Robson: Oh, absolutely! When I was young, the First World War was a subject we talked about quite a lot—the sort of thing that would be fodder for dinner-table conversation. I was too shy to show him Somewhere in France as I was writing it, but I did make sure he read through it while it was being copy-edited, just to ensure I hadn’t made any errors in my history. He has also been terribly helpful when I hit a brick wall in my research—when I can’t unearth a particular fact, rather than spinning my wheels for hours on end I give him a call and he helps me track it down.
PTBOCanada: You’ve lived in Toronto for many years but grew up in Peterborough. What does Peterborough mean to you? How did it influence/shape your life?
Robson: I went to Thomas A. Stewart for high school, then King’s College at Western for three years. Just before fourth year, my mother died—she was Wendy Robson, a provincial court judge here in town—and I came home to Trent for my last year of undergrad. Then I was off to Oxford for my doctoral degree, which seems like yesterday but was actually more than twenty years ago! Although I live in Toronto, I try to get back to Peterborough a few times a year to visit friends who still live in town. I feel fortunate to have grown up in such a wonderful place—it was big enough to be interesting but not so big that I ever felt lost in the shuffle. Peterborough also is the sort of place where history is everywhere you look—think of the gorgeous heritage buildings downtown, museums like the Canadian Canoe Museum and Lang Century Village (where I worked in my teens), and of course our stunning war memorial. It was designed by Walter Allward, who also created the Canadian National Vimy Memorial in France. In that respect, Peterborough was the perfect place to grow up.

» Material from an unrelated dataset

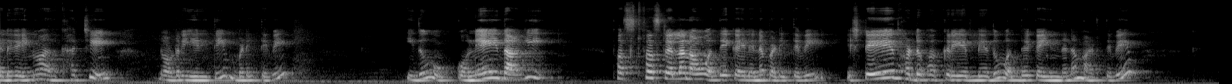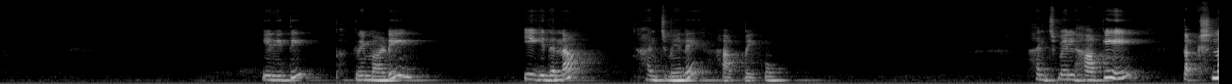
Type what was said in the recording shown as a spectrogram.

PTBOCanada: Speaking of Vimy, you once served there as an official guide. What did that experience mean to you?
Robson: It meant everything. I was among the last generation of guides to have the privilege of welcoming veterans of the First World War to the Memorial. To have had the honour of meeting those men, of shaking their hands and listening to their reminiscences—it really is the sort of thing you never forget. At the time, I told myself that I would find a way to keep their memory alive, and with my books I guess I’m trying to do just that.